▶ [TASK STATEMENT]:
Leave every image out, and print the remaining lines below exactly.

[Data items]
---

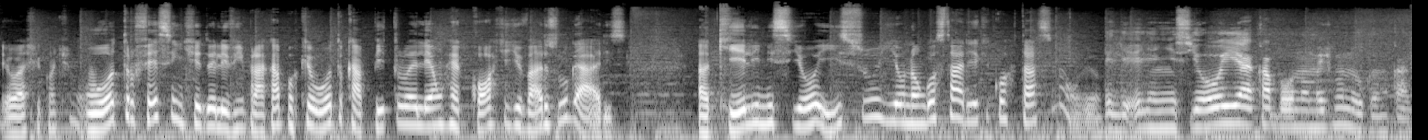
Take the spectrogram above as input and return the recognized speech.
Eu acho que continua. O outro fez sentido ele vir pra cá porque o outro capítulo ele é um recorte de vários lugares. Aqui ele iniciou isso e eu não gostaria que cortasse não, viu? Ele, ele iniciou e acabou no mesmo núcleo, no caso.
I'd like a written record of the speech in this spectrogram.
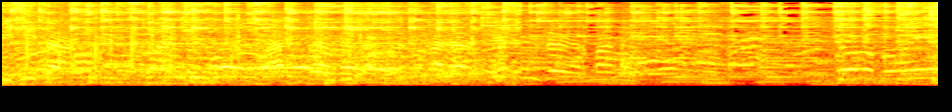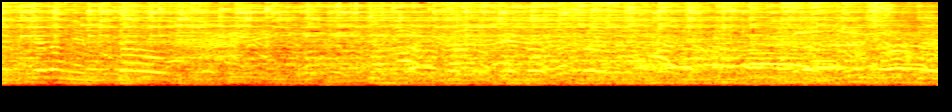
visita al pueblo de Tonala. 15 hermanos, todos con ellos quedan invitados a los 400 San Pedro de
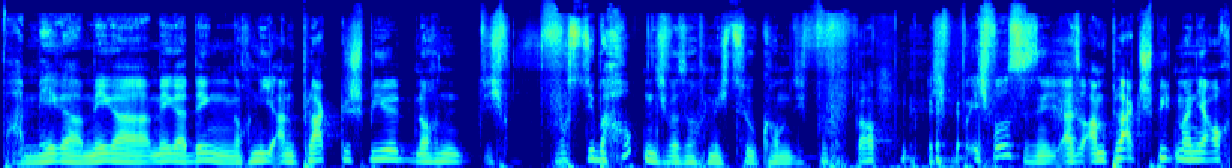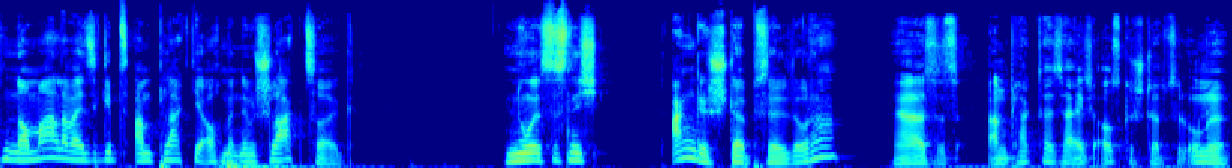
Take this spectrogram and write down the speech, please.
War mega, mega, mega Ding. Noch nie Unplugged gespielt, noch ich wusste überhaupt nicht, was auf mich zukommt. Ich, ich, ich wusste es nicht. Also Unplugged spielt man ja auch, normalerweise gibt es Unplugged ja auch mit einem Schlagzeug. Nur ist es nicht angestöpselt, oder? Ja, es ist unplugged heißt ja eigentlich ausgestöpselt, ohne,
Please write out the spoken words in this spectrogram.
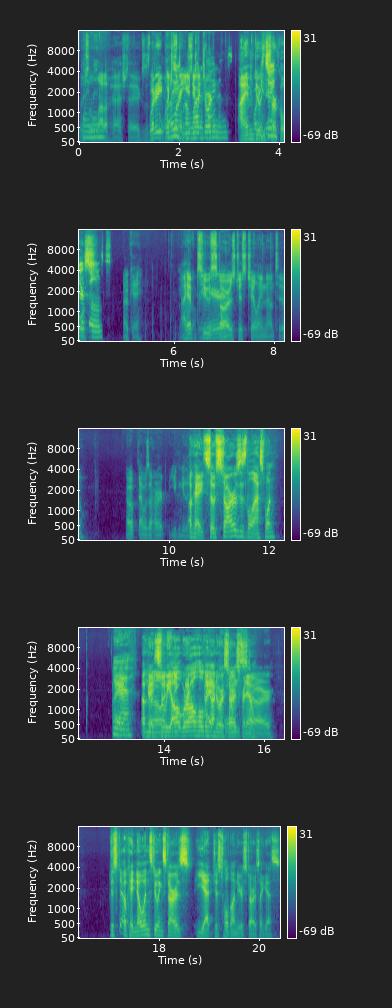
There's a lot of hashtags. Is What are you- which one are you doing, Jordan? diamonds. I'm doing is Doing circles. circles. Okay. I have Over two here. stars just chilling now too. Oh, that was a heart. You can get that. Okay, so stars is the last one. I Yeah. have- Okay, No, so I we all think we're I- all holding I onto have our stars one for now. star. Just okay. No one's doing stars yet. Just hold on to your stars, I guess.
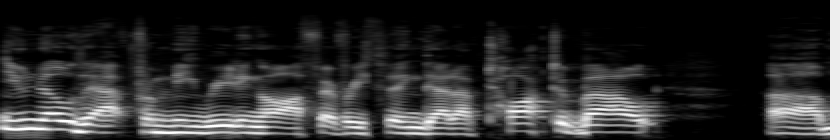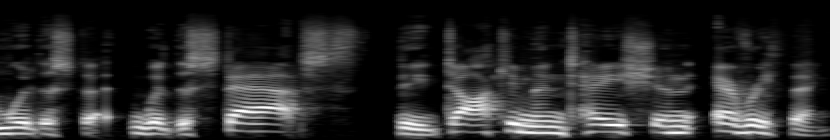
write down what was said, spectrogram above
you know that from me reading off everything that I've talked about um, with, the with the stats, the documentation, everything.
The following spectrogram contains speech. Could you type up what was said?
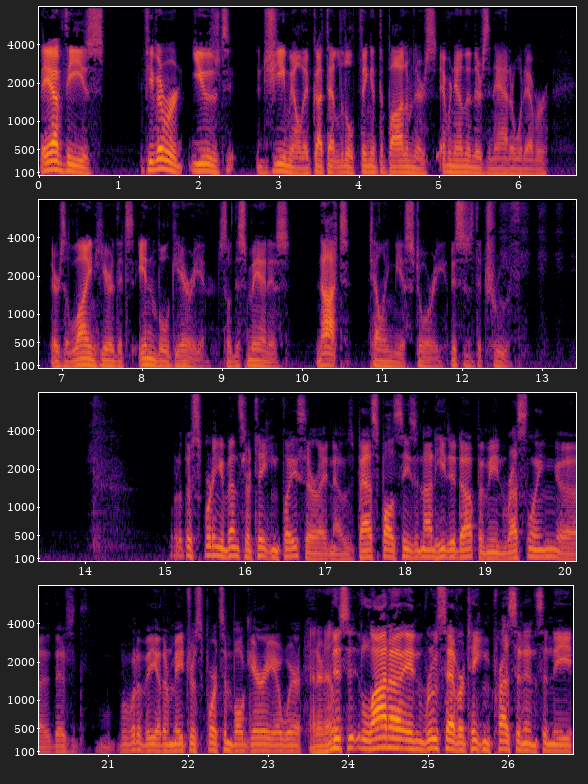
they have these. If you've ever used Gmail, they've got that little thing at the bottom. There's every now and then there's an ad or whatever. There's a line here that's in Bulgarian. So this man is not telling me a story. This is the truth. What other sporting events are taking place there right now? Is basketball season not heated up? I mean, wrestling. Uh, there's what are the other major sports in Bulgaria where I don't know. This Lana and Rusev are taking precedence in the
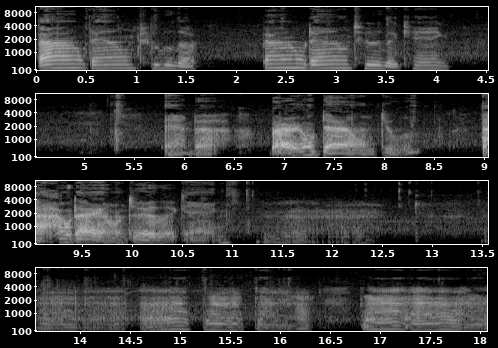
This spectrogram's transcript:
Bow down to the. Bow down to the king. And, uh, bow down to. Bow down to the king.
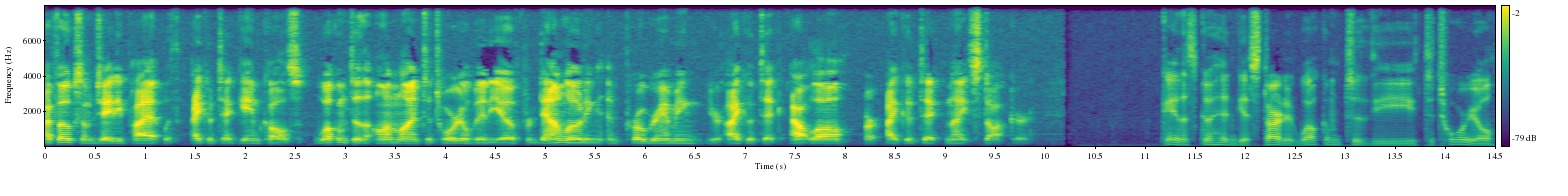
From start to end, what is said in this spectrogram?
Hi folks, I'm JD Pyatt with Icotec Game Calls. Welcome to the online tutorial video for downloading and programming your Icotec Outlaw or Icotec Night Stalker. Okay, let's go ahead and get started. Welcome to the tutorial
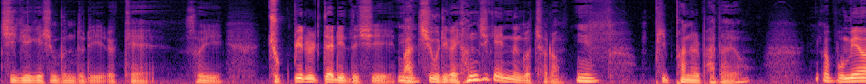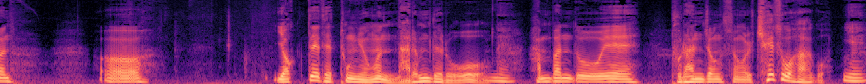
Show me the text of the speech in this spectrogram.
직위에 계신 분들이 이렇게 소위 죽비를 때리듯이 예. 마치 우리가 현직에 있는 것처럼 예. 비판을 받아요. 그러니까 보면 어 역대 대통령은 나름대로 네. 한반도의 불안정성을 최소화하고 예.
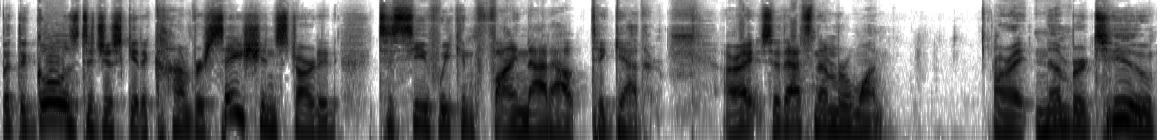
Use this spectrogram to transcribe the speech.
but the goal is to just get a conversation started to see if we can find that out together. All right, so that's number 1. All right. Number two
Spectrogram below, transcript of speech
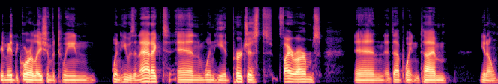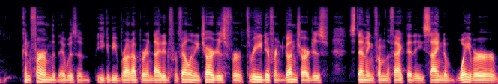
they made the correlation between when he was an addict and when he had purchased firearms, and at that point in time, you know, confirmed that it was a he could be brought up or indicted for felony charges for three different gun charges stemming from the fact that he signed a waiver,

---

▶ [TASK RESULT]:
Take the spectrogram above as input and return the recognized speech.
Eu acho que continua. O outro fez sentido ele vir pra cá porque o outro capítulo ele é um recorte de vários lugares. Aqui ele iniciou isso e eu não gostaria que cortasse não, viu? Ele, ele iniciou e acabou no mesmo núcleo, no caso.
I'd like a written record of the speech in this spectrogram.
visita al pueblo de Tonala. 15 hermanos, todos con ellos quedan invitados a los 400 San Pedro de
Take this spectrogram and write down the speech, please.
War mega, mega, mega Ding. Noch nie Unplugged gespielt, noch ich wusste überhaupt nicht, was auf mich zukommt. Ich, ich, ich wusste es nicht. Also Unplugged spielt man ja auch, normalerweise gibt es Unplugged ja auch mit einem Schlagzeug. Nur ist es nicht angestöpselt, oder? Ja, es ist unplugged heißt ja eigentlich ausgestöpselt, ohne,
Please write out the spoken words in this spectrogram.
There's a lot of hashtags. Is What are you- which one are you doing, Jordan? diamonds. I'm doing is Doing circles. circles. Okay. I have Over two here. stars just chilling now too. Oh, that was a heart. You can get that. Okay, so stars is the last one. I Yeah. have- Okay, No, so I we all think we're I- all holding I onto have our stars one for now. star. Just okay. No one's doing stars yet. Just hold on to your stars, I guess.
write down what was said, spectrogram above
you know that from me reading off everything that I've talked about um, with, the with the stats, the documentation, everything.
The following spectrogram contains speech. Could you type up what was said?
they have these. If you've ever used Gmail, they've got that little thing at the bottom. There's every now and then there's an ad or whatever. There's a line here that's in Bulgarian. So this man is not telling me a story. This is the truth. What other sporting events are taking place there right now? Is basketball season not heated up? I mean, wrestling. Uh, there's what are the other major sports in Bulgaria where I don't know. This Lana and Rusev are taking precedence in the
This spectrogram's transcript:
Bow down to the. Bow down to the king. And, uh, bow down to. Bow down to the king.
From start to end, what is said in this spectrogram?
Hi folks, I'm JD Pyatt with Icotec Game Calls. Welcome to the online tutorial video for downloading and programming your Icotec Outlaw or Icotec Night Stalker. Okay, let's go ahead and get started. Welcome to the tutorial
Show me the text of the speech in this spectrogram.
직위에 계신 분들이 이렇게 소위 죽비를 때리듯이 예. 마치 우리가 현직에 있는 것처럼 예. 비판을 받아요. 그러니까 보면 어 역대 대통령은 나름대로 네. 한반도의 불안정성을 최소화하고 예.
Use this spectrogram to transcribe the speech.
but the goal is to just get a conversation started to see if we can find that out together. All right, so that's number 1. All right. Number two
Spectrogram below, transcript of speech
they made the correlation between when he was an addict and when he had purchased firearms, and at that point in time, you know, confirmed that it was a he could be brought up or indicted for felony charges for three different gun charges stemming from the fact that he signed a waiver,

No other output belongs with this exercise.